**EXERCISE AIM**:
Work through the listing below, copying each line that carries the word "pictures".

**DATASET EXTRACT**:
========================================================================
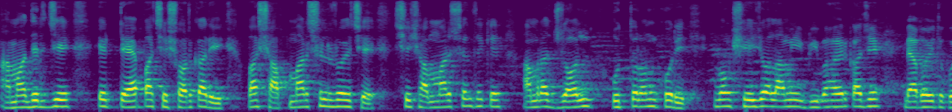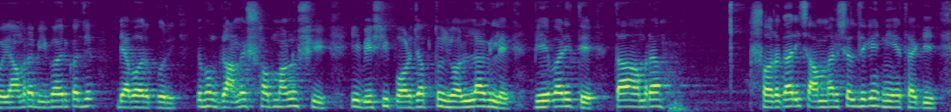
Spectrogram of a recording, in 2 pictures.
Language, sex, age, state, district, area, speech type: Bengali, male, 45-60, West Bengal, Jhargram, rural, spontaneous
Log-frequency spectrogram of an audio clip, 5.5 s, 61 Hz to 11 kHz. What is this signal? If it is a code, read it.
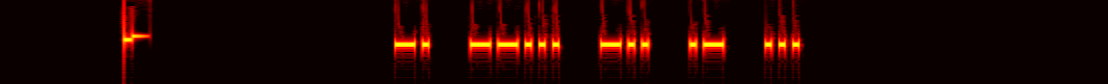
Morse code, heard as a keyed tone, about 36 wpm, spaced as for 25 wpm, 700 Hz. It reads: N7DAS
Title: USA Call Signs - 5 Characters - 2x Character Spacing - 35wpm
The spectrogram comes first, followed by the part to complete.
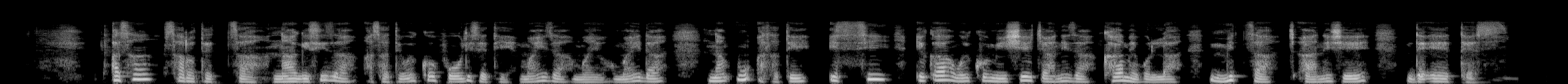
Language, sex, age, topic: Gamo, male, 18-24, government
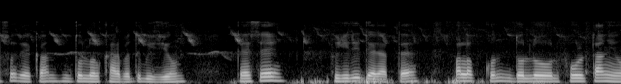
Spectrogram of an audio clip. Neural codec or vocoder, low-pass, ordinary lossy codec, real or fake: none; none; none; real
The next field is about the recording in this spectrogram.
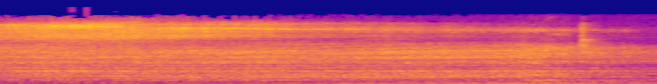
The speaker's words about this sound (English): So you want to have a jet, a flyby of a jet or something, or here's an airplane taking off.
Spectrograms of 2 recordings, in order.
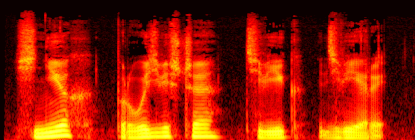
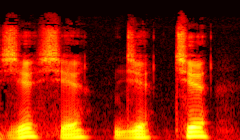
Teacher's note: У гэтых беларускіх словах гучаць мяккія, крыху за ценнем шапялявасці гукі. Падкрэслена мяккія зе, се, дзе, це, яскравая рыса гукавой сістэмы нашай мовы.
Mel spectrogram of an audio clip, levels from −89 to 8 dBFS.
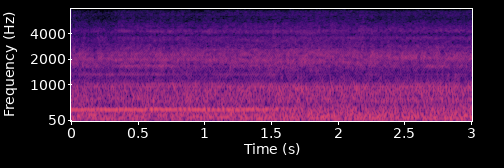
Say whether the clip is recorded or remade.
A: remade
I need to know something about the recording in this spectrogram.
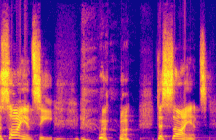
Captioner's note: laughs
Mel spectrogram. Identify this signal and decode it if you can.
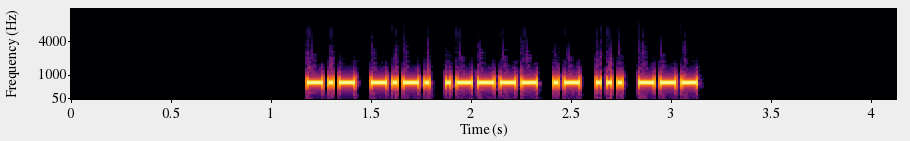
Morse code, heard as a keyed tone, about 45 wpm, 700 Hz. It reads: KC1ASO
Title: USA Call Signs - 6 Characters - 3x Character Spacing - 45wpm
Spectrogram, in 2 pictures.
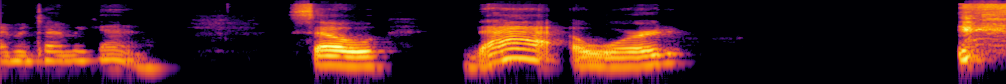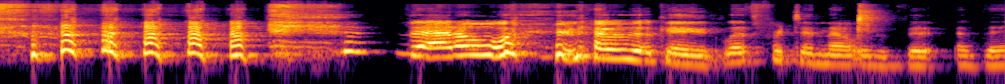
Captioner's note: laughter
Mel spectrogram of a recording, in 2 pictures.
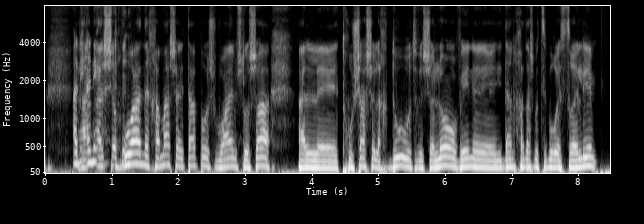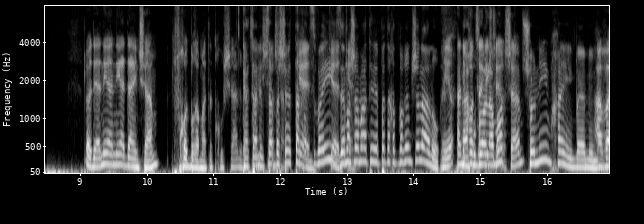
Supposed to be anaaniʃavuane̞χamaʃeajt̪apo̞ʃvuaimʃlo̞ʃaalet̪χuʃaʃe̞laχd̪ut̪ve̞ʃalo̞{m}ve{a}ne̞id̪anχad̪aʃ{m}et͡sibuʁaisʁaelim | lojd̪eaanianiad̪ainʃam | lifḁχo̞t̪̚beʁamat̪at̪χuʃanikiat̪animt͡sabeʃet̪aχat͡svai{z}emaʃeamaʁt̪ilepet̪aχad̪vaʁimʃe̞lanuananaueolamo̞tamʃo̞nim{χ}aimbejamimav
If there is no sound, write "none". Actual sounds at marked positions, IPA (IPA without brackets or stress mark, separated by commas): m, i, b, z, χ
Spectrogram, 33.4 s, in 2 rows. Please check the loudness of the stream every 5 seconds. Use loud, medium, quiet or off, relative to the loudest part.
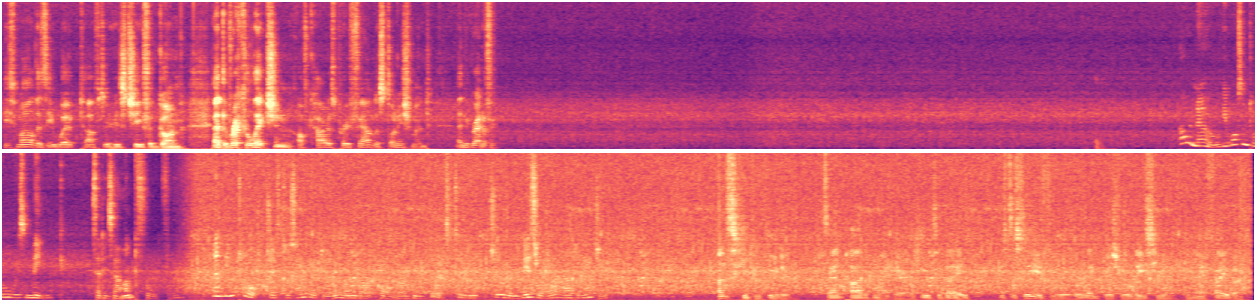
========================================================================
**YOUR RESPONSE**:
Spectrogram of a recording, in 2 pictures.
Spectrogram, in 2 pictures.
Mel spectrogram of a recording, in 2 pictures.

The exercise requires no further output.